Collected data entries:

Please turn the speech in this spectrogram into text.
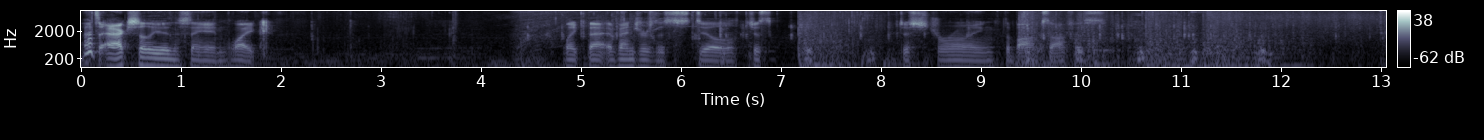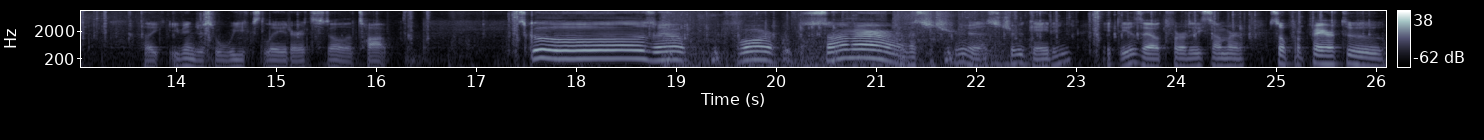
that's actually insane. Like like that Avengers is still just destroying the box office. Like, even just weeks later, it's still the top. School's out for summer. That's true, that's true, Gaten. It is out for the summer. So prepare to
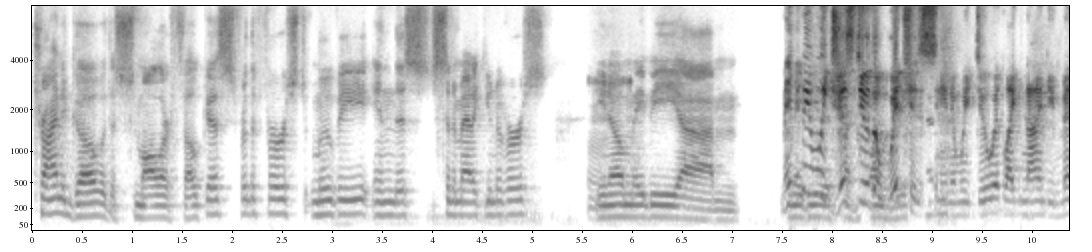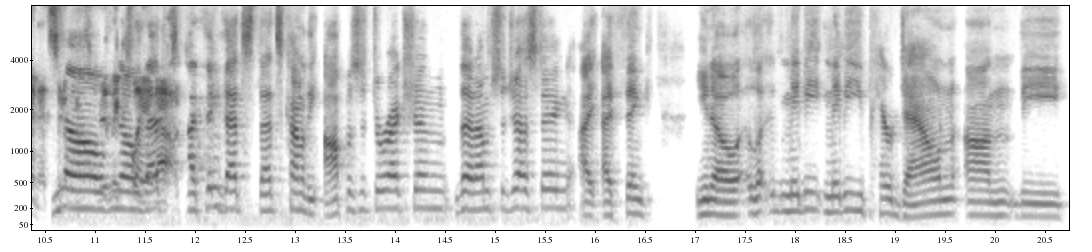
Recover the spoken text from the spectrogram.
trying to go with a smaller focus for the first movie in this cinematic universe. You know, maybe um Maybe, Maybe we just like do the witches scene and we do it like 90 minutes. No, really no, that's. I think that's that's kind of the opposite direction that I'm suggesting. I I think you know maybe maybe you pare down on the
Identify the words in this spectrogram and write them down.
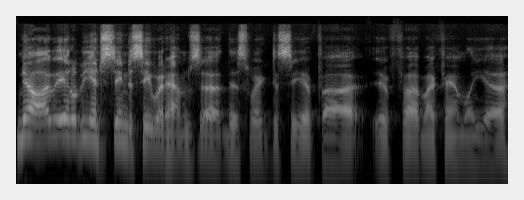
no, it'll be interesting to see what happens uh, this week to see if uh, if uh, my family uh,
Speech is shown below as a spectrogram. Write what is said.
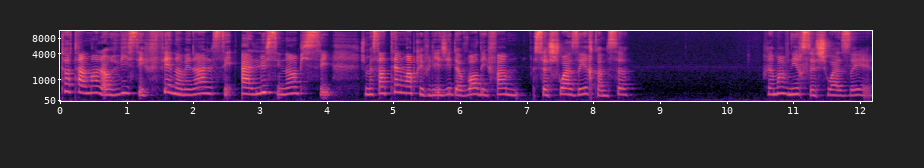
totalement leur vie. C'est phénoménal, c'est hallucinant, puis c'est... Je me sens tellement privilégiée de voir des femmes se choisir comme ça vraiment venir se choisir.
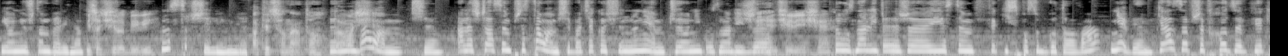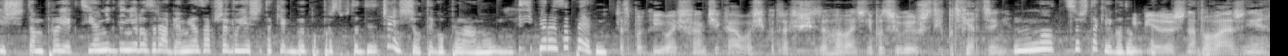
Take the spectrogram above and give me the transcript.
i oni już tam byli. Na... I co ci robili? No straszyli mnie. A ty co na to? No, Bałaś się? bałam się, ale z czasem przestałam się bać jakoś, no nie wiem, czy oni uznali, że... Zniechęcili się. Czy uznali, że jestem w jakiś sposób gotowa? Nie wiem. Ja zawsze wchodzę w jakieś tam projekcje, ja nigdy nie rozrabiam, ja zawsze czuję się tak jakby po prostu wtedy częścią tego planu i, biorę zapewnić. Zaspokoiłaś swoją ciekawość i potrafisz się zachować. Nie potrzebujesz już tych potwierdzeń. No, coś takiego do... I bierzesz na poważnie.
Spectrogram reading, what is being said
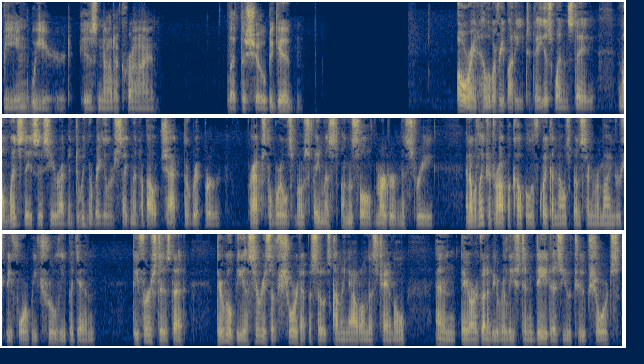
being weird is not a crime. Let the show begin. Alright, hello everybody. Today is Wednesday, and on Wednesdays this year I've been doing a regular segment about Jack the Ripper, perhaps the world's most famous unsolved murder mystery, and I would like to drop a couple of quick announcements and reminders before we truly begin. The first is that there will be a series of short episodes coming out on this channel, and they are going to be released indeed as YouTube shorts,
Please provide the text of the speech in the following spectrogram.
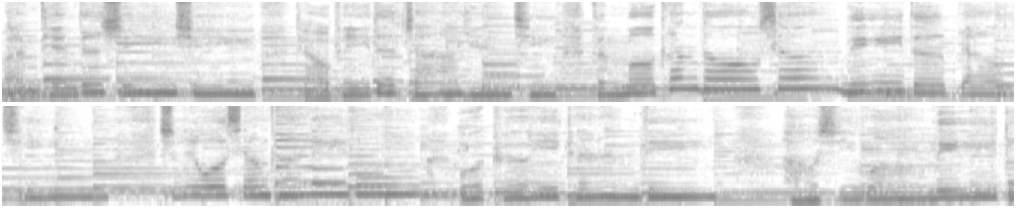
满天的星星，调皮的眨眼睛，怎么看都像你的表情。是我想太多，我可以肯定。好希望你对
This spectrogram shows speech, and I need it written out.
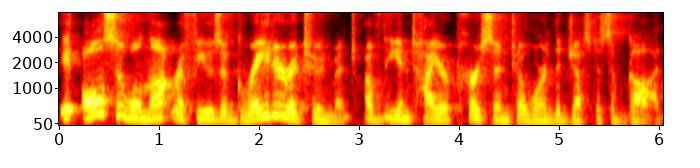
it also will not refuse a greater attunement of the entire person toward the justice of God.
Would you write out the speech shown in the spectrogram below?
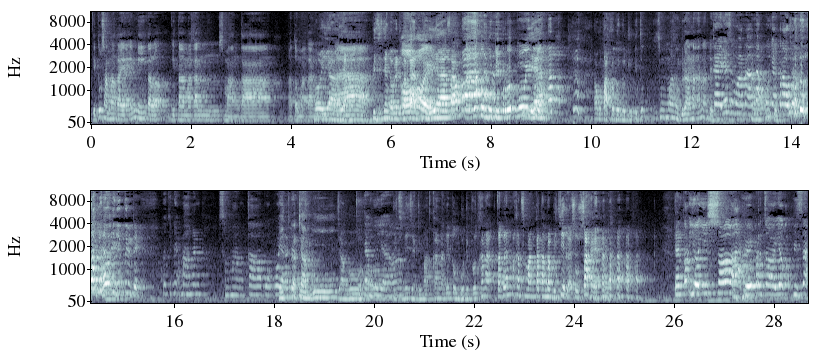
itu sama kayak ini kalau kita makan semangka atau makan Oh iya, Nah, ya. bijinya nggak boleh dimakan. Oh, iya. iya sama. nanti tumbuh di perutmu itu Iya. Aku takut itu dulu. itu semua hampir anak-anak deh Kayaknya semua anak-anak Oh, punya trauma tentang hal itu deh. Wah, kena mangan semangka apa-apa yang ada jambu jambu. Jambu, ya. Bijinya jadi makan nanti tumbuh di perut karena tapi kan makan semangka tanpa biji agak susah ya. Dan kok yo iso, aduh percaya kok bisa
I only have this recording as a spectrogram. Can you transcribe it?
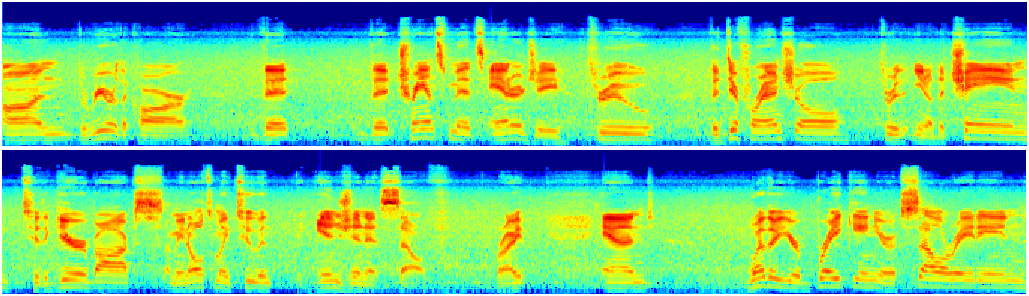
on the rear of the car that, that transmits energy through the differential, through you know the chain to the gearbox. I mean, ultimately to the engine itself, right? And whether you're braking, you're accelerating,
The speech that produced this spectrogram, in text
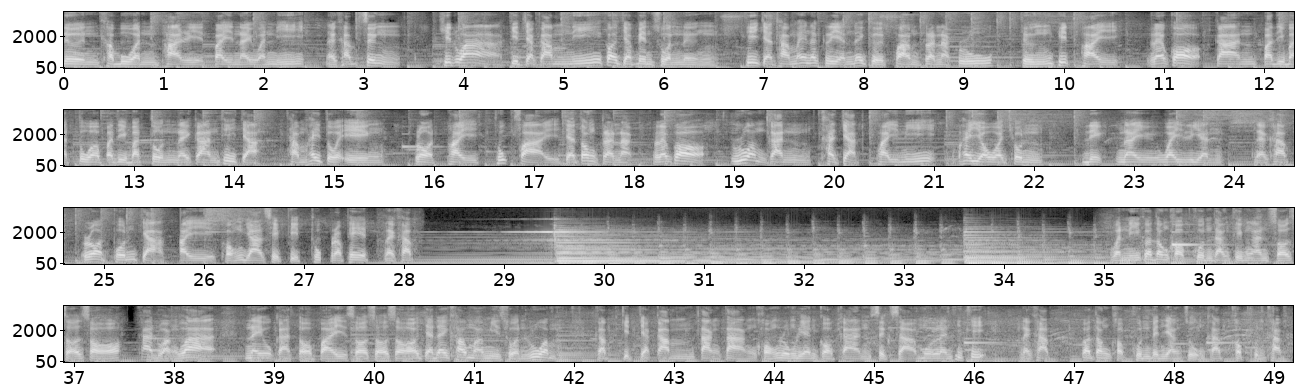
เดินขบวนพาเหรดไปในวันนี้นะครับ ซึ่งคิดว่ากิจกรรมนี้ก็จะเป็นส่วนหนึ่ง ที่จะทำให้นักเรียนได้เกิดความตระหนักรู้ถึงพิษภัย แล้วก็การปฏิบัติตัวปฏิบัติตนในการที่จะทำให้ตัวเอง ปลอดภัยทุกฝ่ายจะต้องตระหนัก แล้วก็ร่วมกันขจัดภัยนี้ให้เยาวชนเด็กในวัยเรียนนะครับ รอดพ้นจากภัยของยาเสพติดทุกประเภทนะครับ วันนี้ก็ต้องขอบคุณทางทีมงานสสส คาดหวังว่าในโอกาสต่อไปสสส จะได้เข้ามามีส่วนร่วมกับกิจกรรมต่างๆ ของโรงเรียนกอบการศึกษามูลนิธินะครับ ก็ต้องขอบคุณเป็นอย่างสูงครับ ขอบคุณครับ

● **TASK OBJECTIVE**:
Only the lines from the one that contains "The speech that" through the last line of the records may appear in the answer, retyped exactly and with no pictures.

● **OUTPUT FOR THIS EXERCISE**:
The speech that produced this spectrogram, in text
เดินขบวนพาเหรดไปในวันนี้นะครับ ซึ่งคิดว่ากิจกรรมนี้ก็จะเป็นส่วนหนึ่ง ที่จะทำให้นักเรียนได้เกิดความตระหนักรู้ถึงพิษภัย แล้วก็การปฏิบัติตัวปฏิบัติตนในการที่จะทำให้ตัวเอง ปลอดภัยทุกฝ่ายจะต้องตระหนัก แล้วก็ร่วมกันขจัดภัยนี้ให้เยาวชนเด็กในวัยเรียนนะครับ รอดพ้นจากภัยของยาเสพติดทุกประเภทนะครับ วันนี้ก็ต้องขอบคุณทางทีมงานสสส คาดหวังว่าในโอกาสต่อไปสสส จะได้เข้ามามีส่วนร่วมกับกิจกรรมต่างๆ ของโรงเรียนกอบการศึกษามูลนิธินะครับ ก็ต้องขอบคุณเป็นอย่างสูงครับ ขอบคุณครับ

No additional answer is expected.